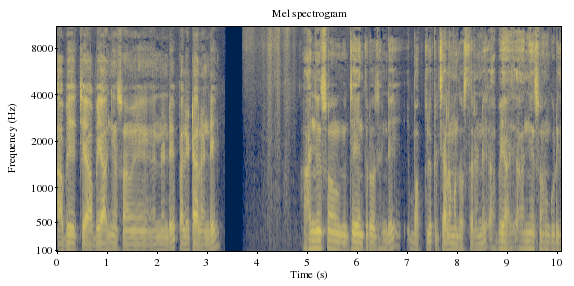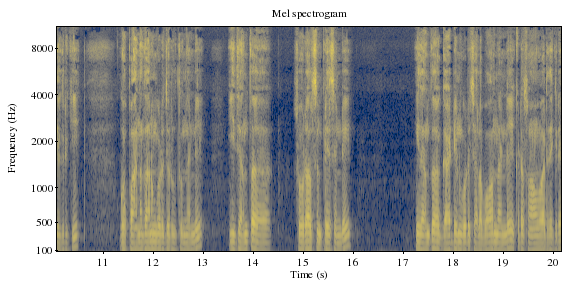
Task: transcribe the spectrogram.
అభయ ఇచ్చే అభయ ఆంజనేయ స్వామి అండి. పలిటాలండి ఆంజనేయ స్వామి జయంతి రోజు అండి భక్తులు ఇక్కడ చాలామంది వస్తారండి. అభయ ఆంజనేయ స్వామి గుడి దగ్గరికి గొప్ప అన్నదానం కూడా జరుగుతుందండి. ఇదంతా చూడాల్సిన ప్లేస్ అండి. ఇదంతా గార్డెన్ కూడా చాలా బాగుందండి ఇక్కడ స్వామివారి దగ్గర.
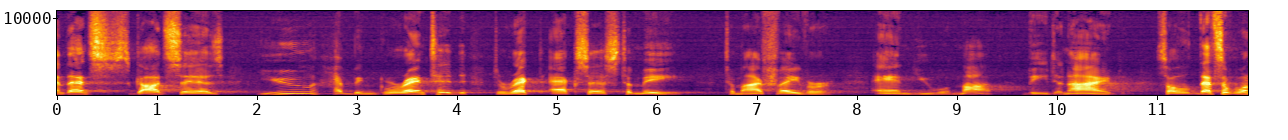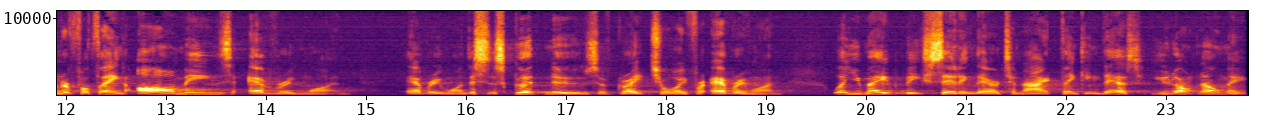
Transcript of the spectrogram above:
And that's, God says, You have been granted direct access to me, to my favor, and you will not be denied. So that's a wonderful thing. All means everyone. Everyone. This is good news of great joy for everyone. Well, you may be sitting there tonight thinking this you don't know me.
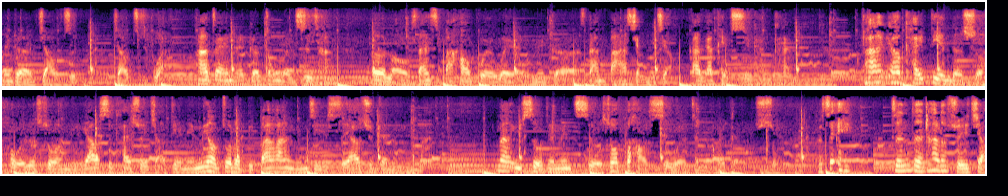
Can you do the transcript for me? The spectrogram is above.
那个饺子饺子馆，他在那个中文市场二楼三十八号柜位有那个三八香饺，大家可以试看看。他要开店的时候，我就说：“你要是开水饺店，你没有做的比八方云集，谁要去跟你买？”那于是我这边吃，我说不好吃，我也真的会跟你说。可是哎，真的，他的水饺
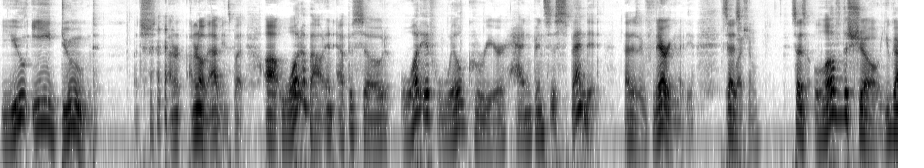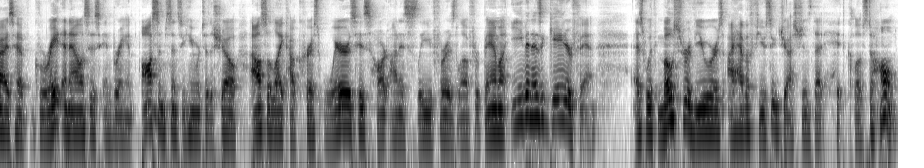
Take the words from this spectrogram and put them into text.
UE Doomed. Which I don't, I don't know what that means, but uh, what about an episode? What if Will Grier hadn't been suspended? That is a very good idea. Says says love the show. You guys have great analysis and bring an awesome sense of humor to the show. I also like how Chris wears his heart on his sleeve for his love for Bama, even as a Gator fan. As with most reviewers, I have a few suggestions that hit close to home.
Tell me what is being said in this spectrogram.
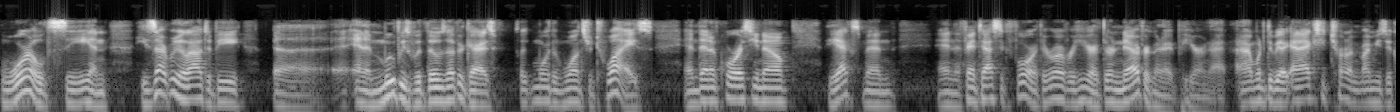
world, see, and he's not really allowed to be uh, and in movies with those other guys like more than once or twice. And then, of course, you know, the X Men and the Fantastic Four, they're over here. They're never going to appear in that. And I wanted to be like, and I actually turned my music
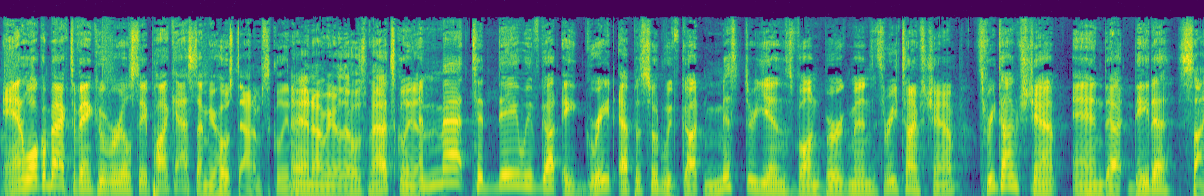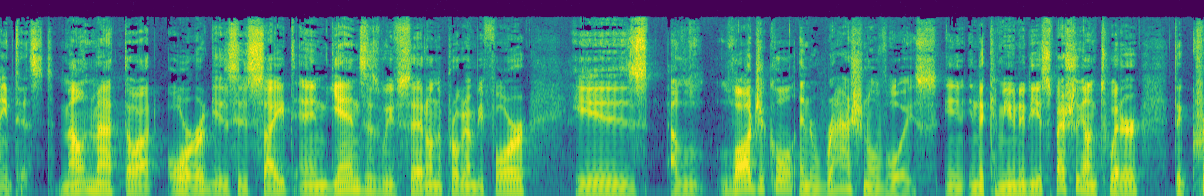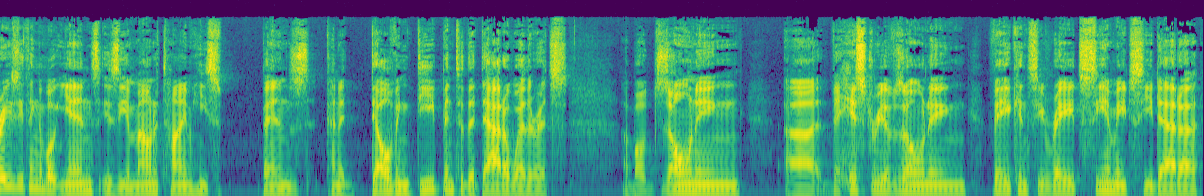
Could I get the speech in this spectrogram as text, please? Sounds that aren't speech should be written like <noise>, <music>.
And welcome back to Vancouver Real Estate Podcast. I'm your host, Adam Scalina. And I'm your other host, Matt Scalina. And Matt, today we've got a great episode. We've got Mr. Jens von Bergmann, three times champ, three times champ, and uh, data scientist. Mountainmath.org is his site. And Jens, as we've said on the program before, is a logical and rational voice in, in the community, especially on Twitter. The crazy thing about Jens is the amount of time he spends kind of delving deep into the data, whether it's about zoning, uh, the history of zoning, vacancy rates, CMHC data,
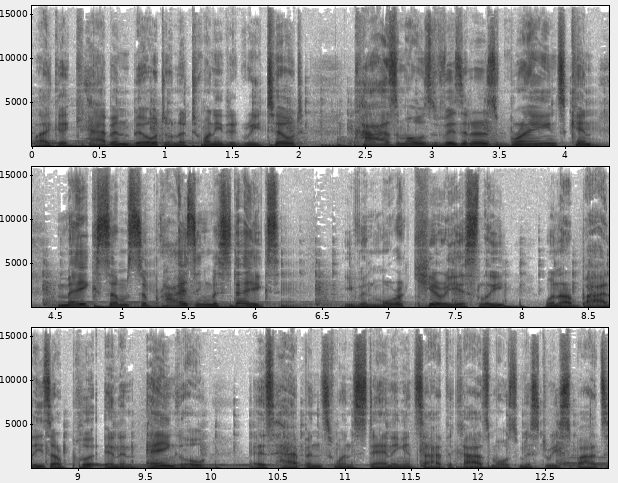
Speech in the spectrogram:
like a cabin built on a 20 degree tilt, Cosmos visitors' brains can make some surprising mistakes even more curiously, when our bodies are put in an angle, as happens when standing inside the Cosmos Mystery Spot's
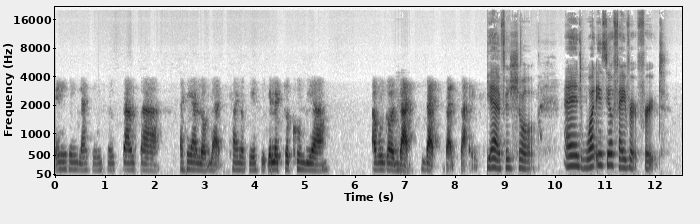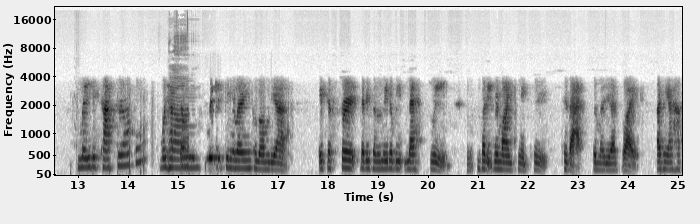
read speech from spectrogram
anything Latin. So salsa. I think I love that kind of music. Electro cumbia. I will go that that that side. Yeah, for sure. And what is your favorite fruit? Maybe custard apple. We have Yum. something really similar in Colombia. It's a fruit that is a little bit less sweet, but it reminds me to to that. So maybe that's why I think I have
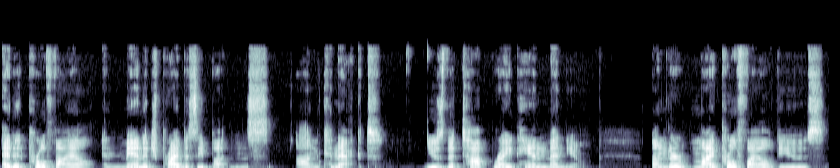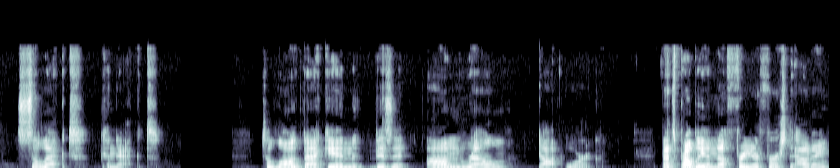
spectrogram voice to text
Edit Profile and Manage Privacy buttons on Connect use the top right hand menu. Under My Profile Views, select Connect. To log back in, visit onrealm.org. That's probably enough for your first outing.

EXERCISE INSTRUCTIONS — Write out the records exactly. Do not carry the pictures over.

RESULT FOR THIS EXERCISE —
Task: transcribe the spectrogram.
అభయ ఇచ్చే అభయ ఆంజనేయ స్వామి అండి. పలిటాలండి ఆంజనేయ స్వామి జయంతి రోజు అండి భక్తులు ఇక్కడ చాలామంది వస్తారండి. అభయ ఆంజనేయ స్వామి గుడి దగ్గరికి గొప్ప అన్నదానం కూడా జరుగుతుందండి. ఇదంతా చూడాల్సిన ప్లేస్ అండి. ఇదంతా గార్డెన్ కూడా చాలా బాగుందండి ఇక్కడ స్వామివారి దగ్గర.
Transcript of the spectrogram above:
And that's, God says, You have been granted direct access to me, to my favor, and you will not be denied. So that's a wonderful thing. All means everyone. Everyone. This is good news of great joy for everyone. Well, you may be sitting there tonight thinking this you don't know me.
Can you do the transcript for me? The spectrogram is above.
那个饺子饺子馆，他在那个中文市场二楼三十八号柜位有那个三八香饺，大家可以试看看。他要开店的时候，我就说：“你要是开水饺店，你没有做的比八方云集，谁要去跟你买？”那于是我这边吃，我说不好吃，我也真的会跟你说。可是哎，真的，他的水饺
Take the words from this spectrogram and put them into text.
UE Doomed. Which I don't, I don't know what that means, but uh, what about an episode? What if Will Grier hadn't been suspended? That is a very good idea. Says says love the show. You guys have great analysis and bring an awesome sense of humor to the show. I also like how Chris wears his heart on his sleeve for his love for Bama, even as a Gator fan. As with most reviewers, I have a few suggestions that hit close to home.
Tell me what is being said in this spectrogram.
world, see, and he's not really allowed to be uh, and in movies with those other guys like more than once or twice. And then, of course, you know, the X Men and the Fantastic Four, they're over here. They're never going to appear in that. And I wanted to be like, and I actually turned my music
Could I get the speech in this spectrogram as text, please? Sounds that aren't speech should be written like <noise>, <music>.
And welcome back to Vancouver Real Estate Podcast. I'm your host, Adam Scalina. And I'm your other host, Matt Scalina. And Matt, today we've got a great episode. We've got Mr. Jens von Bergmann, three times champ, three times champ, and uh, data scientist. Mountainmath.org is his site. And Jens, as we've said on the program before, is a logical and rational voice in, in the community, especially on Twitter. The crazy thing about Jens is the amount of time he spends kind of delving deep into the data, whether it's about zoning, uh, the history of zoning, vacancy rates, CMHC data,
Speech in the spectrogram:
like a cabin built on a 20 degree tilt, Cosmos visitors' brains can make some surprising mistakes even more curiously, when our bodies are put in an angle, as happens when standing inside the Cosmos Mystery Spot's
read speech from spectrogram
anything Latin. So salsa. I think I love that kind of music. Electro cumbia. I will go that that that side. Yeah, for sure. And what is your favorite fruit? Maybe custard apple. We have Yum. something really similar in Colombia. It's a fruit that is a little bit less sweet, but it reminds me to to that. So maybe that's why I think I have
spectrogram voice to text
Edit Profile and Manage Privacy buttons on Connect use the top right hand menu. Under My Profile Views, select Connect. To log back in, visit onrealm.org. That's probably enough for your first outing.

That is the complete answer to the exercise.